The pandemic has been a toughest test of character and willpower for every human being around the world. In the context of business practices, CEOs have had to deal with extraordinary diﬃculties as the pandemic has been an ultimate leadership test. “Leadership does not have an end state of proﬁciency, it’s an evolution and journey that is never complete as it adapts to the changing demands of the time,” says Ian Charles Dench. He is the Chief Executive Oﬃcer at Ooredoo Oman and has over 25 years of extensive experience in leading telecommunication companies across Europe, Asia & Middle East. Ian asserts “I draw my inspiration from those experiences, situations, conversations and feedback; both good and bad.”
“The best results come when everyone understands and its committed to the vision. Make that vision clear and short. Check on progress every day”
To learn more about Ian Charles Dench’s journey, let us take a peek into the below interview conducted between Insights Success and Ian Charles Dench:
Kindly take us through your journey on becoming a proﬁcient leader.
I started out at a very young age (16) with no great plan other than to get a job. I was fortunate to join a great organisation, British Telecom, as an Apprentice Engineer. BT had a tremendous training programme and approach to people development through all stages of their career. This environment allowed me to transition over the preceding years from and entry level position of Technical Apprentice to Senior Management. More importantly, across multiple disciplines from Technology to Commercial from Customer Services to Sales to Marketing to Mergers and Acquisitions, from operations to strategy, and from Domestic to International operations. From ﬁxed to mobile from BT to O2.
I was working in Singapore at the time for a subsidiary of O2 called Genie (and Mobile ASP and Handset business) – I moved to Batelco Bahrain as GM Sales and Marketing.
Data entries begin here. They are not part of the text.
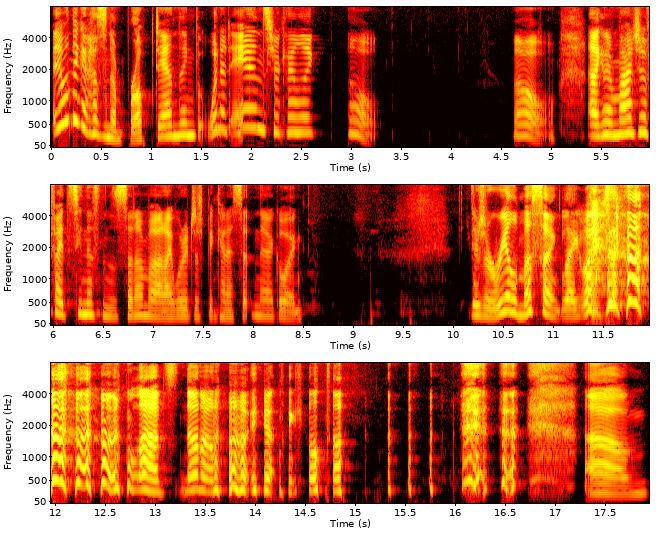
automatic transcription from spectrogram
i don't think it has an abrupt ending but when it ends you're kind of like oh. Oh. And i can imagine if i'd seen this in the cinema and i would have just been kind of sitting there going there's a real missing like what? Lads no no no yeah like hold on. Um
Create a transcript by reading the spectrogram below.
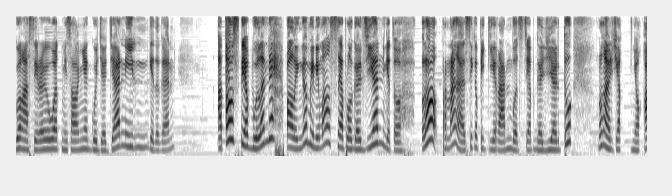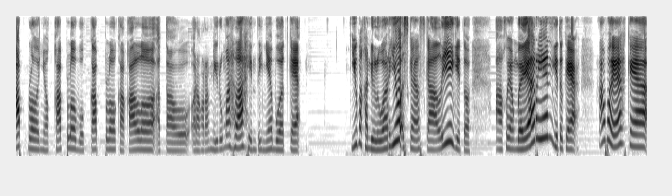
Gue ngasih reward misalnya gue jajanin gitu kan. Atau setiap bulan deh paling nggak minimal setiap lo gajian gitu lo pernah gak sih kepikiran buat setiap gajian tuh lo ngajak nyokap lo, nyokap lo, bokap lo, kakak lo atau orang-orang di rumah lah intinya buat kayak yuk makan di luar yuk sekali-sekali gitu. Aku yang bayarin gitu kayak apa ya kayak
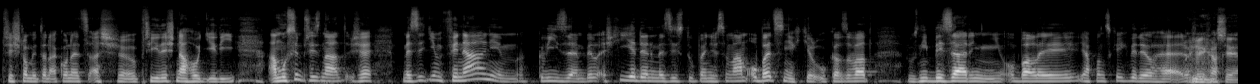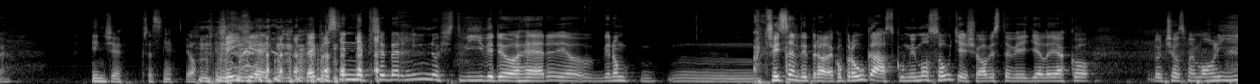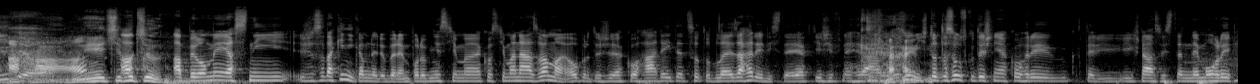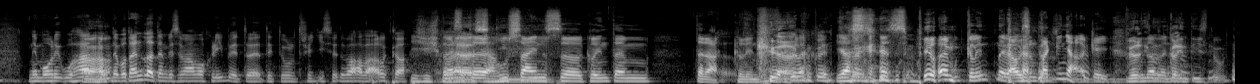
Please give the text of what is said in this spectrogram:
přišlo mi to nakonec až eh, příliš nahodilý. A musím přiznat, že mezi tím finálním kvízem byl ještě jeden mezistupeň, že jsem vám obecně chtěl ukazovat různý bizarní obaly japonských videoher. A že jich asi je. Inže, přesně, jo. Že jich je. To je prostě nepřeberný množství videoher, jo, jenom mm, tři jsem vybral jako pro ukázku, mimo soutěž, jo, abyste věděli, jako do čeho jsme mohli jít. Aha. Jo. A, a, bylo mi jasný, že se taky nikam nedoberem, podobně s těma, jako s těma názvama, jo? protože jako hádejte, co tohle je za hry, když jste jak ti živ nehráli, rozumíš? Toto jsou skutečně jako hry, které jejich názvy jste nemohli, nemohli uhádnout, Aha. nebo tenhle, ten by se vám mohl líbit, to je titul Třetí světová válka. Ježíš, to je Hussein s Clintem Teda Clint. Billem Clintonem. Jasně, s Billem Clintonem, já už jsem taky nějaký. Bill Clint Eastwood.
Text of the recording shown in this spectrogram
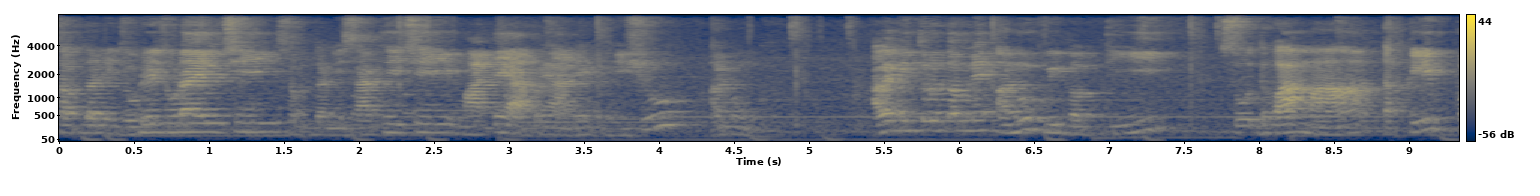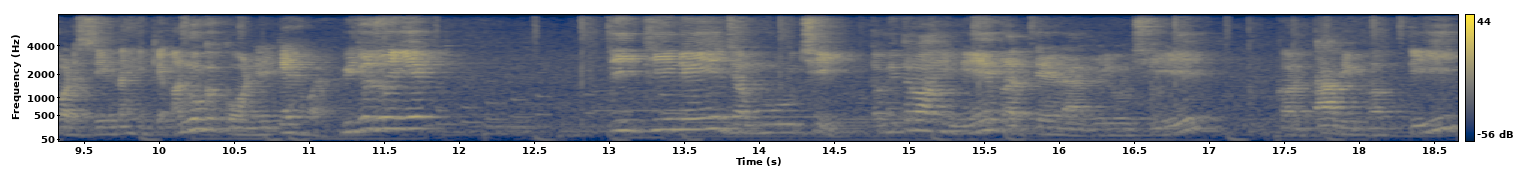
શબ્દની જોડે જોડાયેલ છે, શબ્દની સાથે છે, માટે આપણે આને કહીશું અનુક હવે મિત્રો, તમને અનુક વિભક્તિ શોધવામાં તકલીફ પડશે નહીં કે અનુક કોને કહેવાય. બીજું જોઈએ. તિથિને જમવું છે. તો મિત્રો, અહીં ને પ્રત્યય લાગેલો છે. કર્તા વિભક્તિ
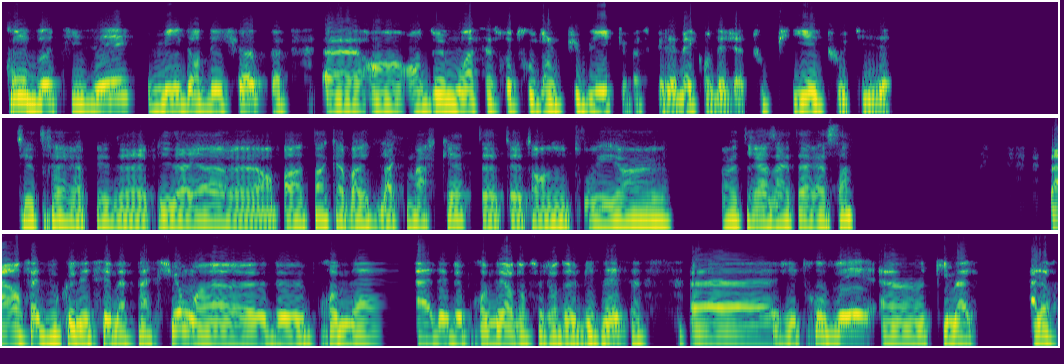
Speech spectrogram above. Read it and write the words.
combotisée, mis dans des shops, euh, en, en, deux mois, ça se retrouve dans le public parce que les mecs ont déjà tout pillé, tout utilisé. C'est très rapide. Euh, puis d'ailleurs, euh, en parlant tant qu'à parler de Black Market, euh, tu en as trouvé un, un très intéressant? Ben, en fait, vous connaissez ma passion hein, de promenade de promeneur dans ce genre de business. Euh, j'ai trouvé un qui m'a. Alors,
The Batelco CEO was looking for someone to prepare the company for upcoming deregulation and introduction of competition. I’ve always been drawn to new and unusual challenges and this felt like an opportunity not to be missed drawing on all of my experience to date.
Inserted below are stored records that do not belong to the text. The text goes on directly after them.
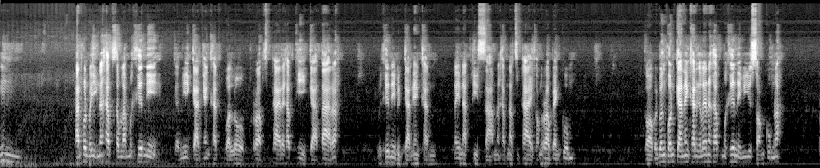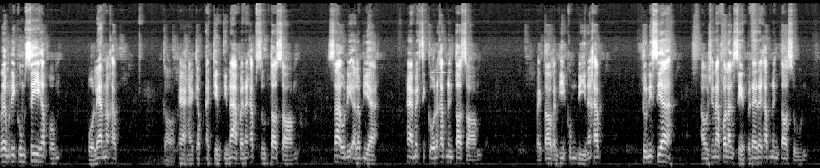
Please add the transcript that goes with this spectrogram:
อืมผ่านพ้นไปอีกนะครับสำหรับเมื่อคืนนี้ก็มีการแข่งขันฟุตบอลโลกรอบสุดท้ายนะครับ ที่กาตาร์เนาะเมื่อคืนนี้เป็นการแข่งขันในนัดที่สามนะครับ นัดสุดท้ายของรอบแบ่งกลุ่มก็ไปเบิ่งผลการแข่งขันกันเลยนะครับ เมื่อคืนนี้มีอยู่สองกลุ่มเนาะเริ่มที่กลุ่ม C ครับ ผมโปแลนด์เนาะครับ ก็แพ้ให้กับอาร์เจนตินาไปนะครับ0ต่อ2ซาอุดิอาระเบีย แพ้เม็กซิโกนะครับ1ต่อ2ไปต่อกันที่กลุ่มดีนะครับ ตูนิเซีย เอาชนะฝรั่งเศสไปได้ด้วยครับ1ต่อ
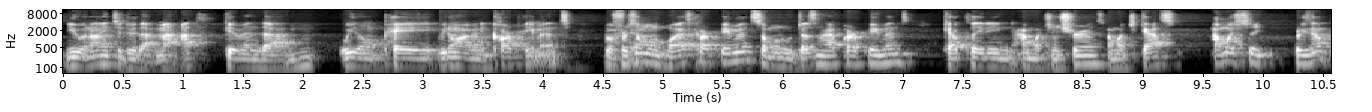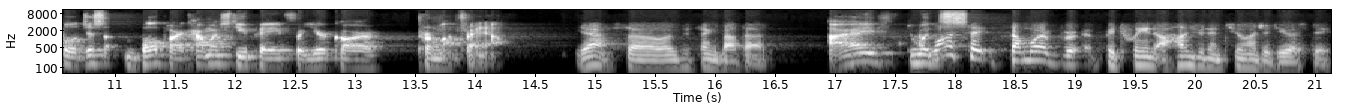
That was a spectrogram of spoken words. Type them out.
you and I, to do that math, given that mm-hmm. we don't pay, we don't have any car payments. But for yeah. someone who has car payments, someone who doesn't have car payments, calculating how much insurance, how much gas, how much, for example, just ballpark, how much do you pay for your car per month right now? Yeah. So think about that. I would I want to say somewhere b- between 100 and 200 USD.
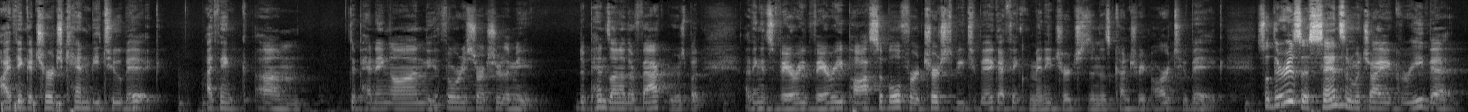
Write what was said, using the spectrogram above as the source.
I think a church can be too big. I think. Um, depending on the authority structure. I mean, depends on other factors, but I think it's very, very possible for a church to be too big. I think many churches in this country are too big. So there is a sense in which I agree that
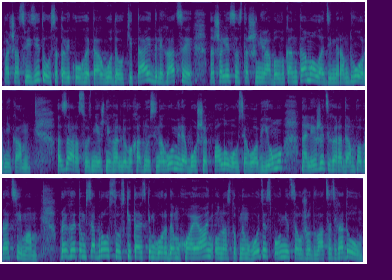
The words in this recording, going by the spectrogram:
падчас візіту ў сакавіку гэтага года ў Кітай дэлегацыі на чале са старшынёй аблвыканкама Владзімірам Дворнікам. Зараз у знешнегандлёвых адносінах гомеля больш як палова ўсяго аб'ёму належыць гарадам-пабрацімам. Пры гэтым сяброўству з кітайскім горадам Хуаяань у наступным годзе споўніцца ўжо 20 гадоў.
That in turn led to my next move and a position with Qatar Telecom which is now known as Ooredoo. Again, it was ahead of market deregulation and the introduction of competition.
It’s a journey spanning several companies and many countries; a journey of good fortune and long hours. However, it is the people I’ve met along the way that have shaped and inﬂuenced me to do better and achieve more and each has left their mark on my own leadership style and approach. Particularly in those early years, it opened my eyes to new horizons and motivated me to take on bigger and bigger challenges.
How do you diversify your organization’s oﬀerings to entice the target audience?
We segment our business in multiple ways depending on the commercial objective. We have ﬁxed and mobile services for Home and Mobile users we have Consumer and Business products and within these two broad categories; we segment further into nationality or business type – small business, for example. Further, still we communicate in multiple languages: Arabic, English, Malayalam, Hindi, Bengali, etc. For each segment we develop product and service packages to suit their speciﬁc requirements, budgets, spending patterns, travel patterns, and we communicate with them in unique ways for each segment in their language. This is the essence of great marketing tailoring the right commercial proposition for the right customers and communicating in the right way at the right time and place. That increasingly means social media and digital channels, and over the last two years our focus has shifted to digital sales channels, digital communications and social media, alongside App and online based customer support. Here even greater degrees of personalisation and targeting are possible and are an ongoing focus of our marketing eﬀorts.
What have you learned about leadership, entrepreneurship and mentoring others?
I remember a nice quote about focussing on the goal, not the problem. Far too many leaders are consumed with hurdles and problems. The most successful leaders and entrepreneurs focus on the goal and its achievement.
Moreover, if the goal becomes unrealistic they redeﬁne the goal and, importantly, keep moving forward. This kind of resilience, perseverance and agility are crucial elements of leadership today.
How do you achieve work-life balance?
Make the time and also make commitments. It’s important to set goals and write them down. You will only achieve around half of those that you list, but it gives you a target to aim for and keeps you on track when it comes to balancing your life. Don’t be disappointed by the 50%.
How do you cope with capricious technological trends to boost your personal growth?
I try to read or, if I’m honest, increasingly watch YouTube or listen to podcasts and immerse myself in new trends and technologies and then introduce, or even push, the technology into a work or my personal sphere. Keeping up with what is going on helps you to stay ahead of changing customer needs from a work perspective, as well as keeping you socially connected and relevant.
What are your future endeavours/objectives and where do you see yourself in the near future?
Staying healthy! Travelling. Hanging out with my family and friends somewhere nice and enjoying nice food. I enjoy the outdoor life here in Oman and my strolls around the golf course, as well as running and use of my home gym, has expanded considerably during COVID.
What advice would you like to give to emerging business leaders?
Listen and learn from others and don’t be afraid to throw yourself in at the deep end (says someone who hates throwing themselves in at the deep end)! Confront your fears do not dwell on, but learn from, mistakes.
Taking the road less travelled, in my experience at least, leads to better outcomes and greater personal satisfaction!